Dataset entries:
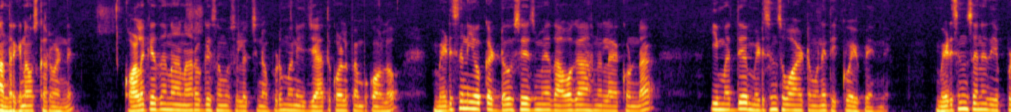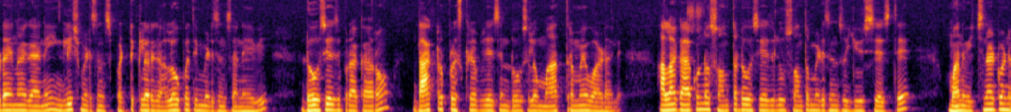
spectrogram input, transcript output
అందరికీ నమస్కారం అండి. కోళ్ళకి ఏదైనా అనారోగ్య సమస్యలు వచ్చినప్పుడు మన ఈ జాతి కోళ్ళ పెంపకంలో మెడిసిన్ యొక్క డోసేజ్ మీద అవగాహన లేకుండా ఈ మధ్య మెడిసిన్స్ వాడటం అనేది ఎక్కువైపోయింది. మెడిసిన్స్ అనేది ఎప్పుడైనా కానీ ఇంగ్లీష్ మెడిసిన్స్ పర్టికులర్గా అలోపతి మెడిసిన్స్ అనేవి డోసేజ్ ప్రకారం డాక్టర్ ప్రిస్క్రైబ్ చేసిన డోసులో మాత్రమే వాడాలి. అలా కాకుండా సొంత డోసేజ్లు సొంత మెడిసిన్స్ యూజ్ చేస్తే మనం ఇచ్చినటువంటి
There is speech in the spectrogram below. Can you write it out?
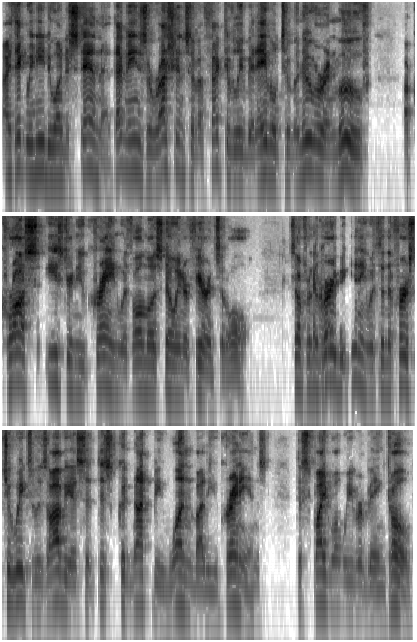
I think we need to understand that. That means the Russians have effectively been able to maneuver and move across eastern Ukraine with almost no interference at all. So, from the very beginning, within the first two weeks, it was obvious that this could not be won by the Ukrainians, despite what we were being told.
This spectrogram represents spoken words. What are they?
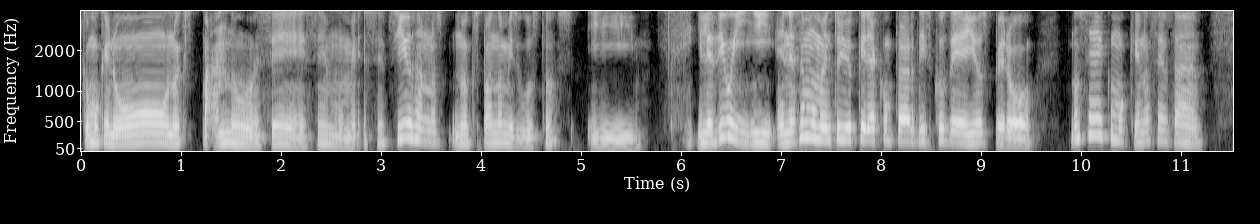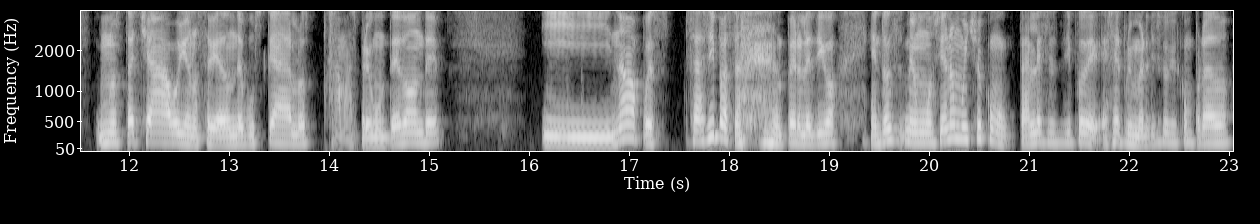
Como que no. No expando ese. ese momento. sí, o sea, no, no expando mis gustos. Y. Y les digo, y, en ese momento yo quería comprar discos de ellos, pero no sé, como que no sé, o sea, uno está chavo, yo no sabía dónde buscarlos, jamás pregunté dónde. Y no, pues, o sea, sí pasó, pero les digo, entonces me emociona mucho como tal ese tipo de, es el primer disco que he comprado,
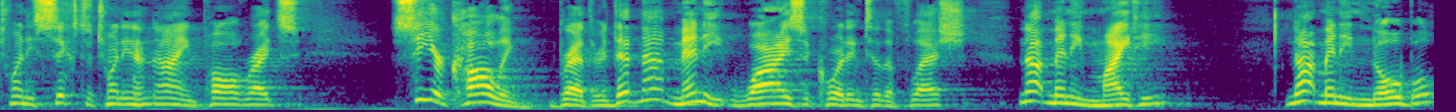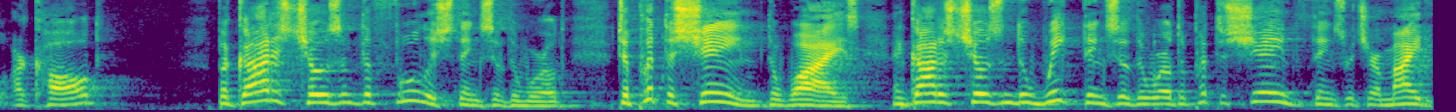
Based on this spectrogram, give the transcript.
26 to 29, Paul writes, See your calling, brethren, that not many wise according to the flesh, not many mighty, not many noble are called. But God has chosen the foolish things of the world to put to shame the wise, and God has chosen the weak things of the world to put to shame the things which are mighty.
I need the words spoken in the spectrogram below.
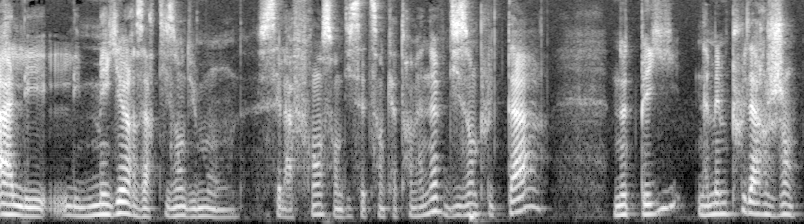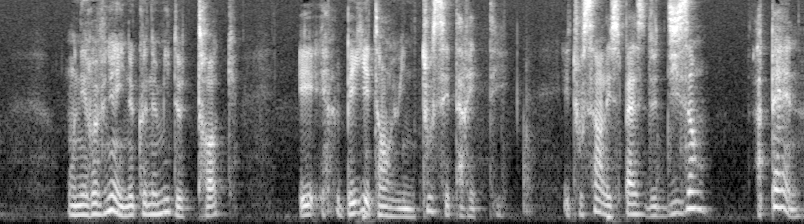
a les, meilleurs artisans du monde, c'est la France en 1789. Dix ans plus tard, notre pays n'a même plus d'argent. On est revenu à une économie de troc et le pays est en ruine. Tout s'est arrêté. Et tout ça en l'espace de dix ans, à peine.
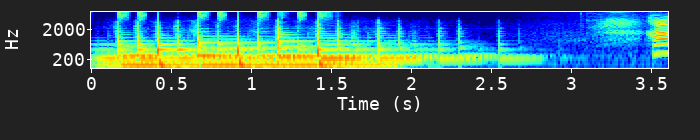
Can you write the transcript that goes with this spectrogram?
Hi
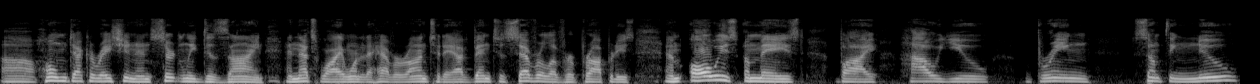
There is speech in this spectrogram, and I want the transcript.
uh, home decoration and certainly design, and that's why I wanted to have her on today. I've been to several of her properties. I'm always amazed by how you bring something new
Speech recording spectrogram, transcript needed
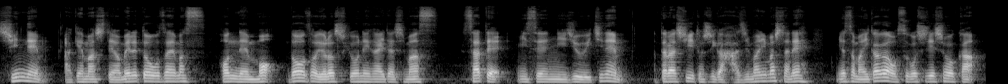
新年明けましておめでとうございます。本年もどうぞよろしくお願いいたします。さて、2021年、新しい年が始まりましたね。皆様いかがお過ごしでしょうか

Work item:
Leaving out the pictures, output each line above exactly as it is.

Written response:
spectrogram input, transcript output
అందరికీ నమస్కారం అండి. కోళ్ళకి ఏదైనా అనారోగ్య సమస్యలు వచ్చినప్పుడు మన ఈ జాతి కోళ్ళ పెంపకంలో మెడిసిన్ యొక్క డోసేజ్ మీద అవగాహన లేకుండా ఈ మధ్య మెడిసిన్స్ వాడటం అనేది ఎక్కువైపోయింది. మెడిసిన్స్ అనేది ఎప్పుడైనా కానీ ఇంగ్లీష్ మెడిసిన్స్ పర్టికులర్గా అలోపతి మెడిసిన్స్ అనేవి డోసేజ్ ప్రకారం డాక్టర్ ప్రిస్క్రైబ్ చేసిన డోసులో మాత్రమే వాడాలి. అలా కాకుండా సొంత డోసేజ్లు సొంత మెడిసిన్స్ యూజ్ చేస్తే మనం ఇచ్చినటువంటి
There is speech in the spectrogram below. Can you write it out?
I think we need to understand that. That means the Russians have effectively been able to maneuver and move across eastern Ukraine with almost no interference at all. So, from the very beginning, within the first two weeks, it was obvious that this could not be won by the Ukrainians, despite what we were being told.
This spectrogram represents spoken words. What are they?
Como que no. No expando ese. ese momento. sí, o sea, no, no expando mis gustos. Y. Y les digo, y, en ese momento yo quería comprar discos de ellos, pero no sé, como que no sé, o sea, uno está chavo, yo no sabía dónde buscarlos, jamás pregunté dónde. Y no, pues, o sea, sí pasó, pero les digo, entonces me emociona mucho como tal ese tipo de, es el primer disco que he comprado,
Based on this spectrogram, give the transcript.
26 to 29, Paul writes, See your calling, brethren, that not many wise according to the flesh, not many mighty, not many noble are called. But God has chosen the foolish things of the world to put to shame the wise, and God has chosen the weak things of the world to put to shame the things which are mighty.
I need the words spoken in the spectrogram below.
a les, meilleurs artisans du monde, c'est la France en 1789. Dix ans plus tard, notre pays n'a même plus d'argent. On est revenu à une économie de troc et le pays est en ruine. Tout s'est arrêté. Et tout ça en l'espace de dix ans, à peine.
Can you write the transcript that goes with this spectrogram?
Hi
There is speech in this spectrogram, and I want the transcript.
uh, home decoration and certainly design, and that's why I wanted to have her on today. I've been to several of her properties. I'm always amazed by how you bring something new
Speech recording spectrogram, transcript needed
新年明けましておめでとうございます。本年もどうぞよろしくお願いいたします。さて、2021年、新しい年が始まりましたね。皆様いかがお過ごしでしょうか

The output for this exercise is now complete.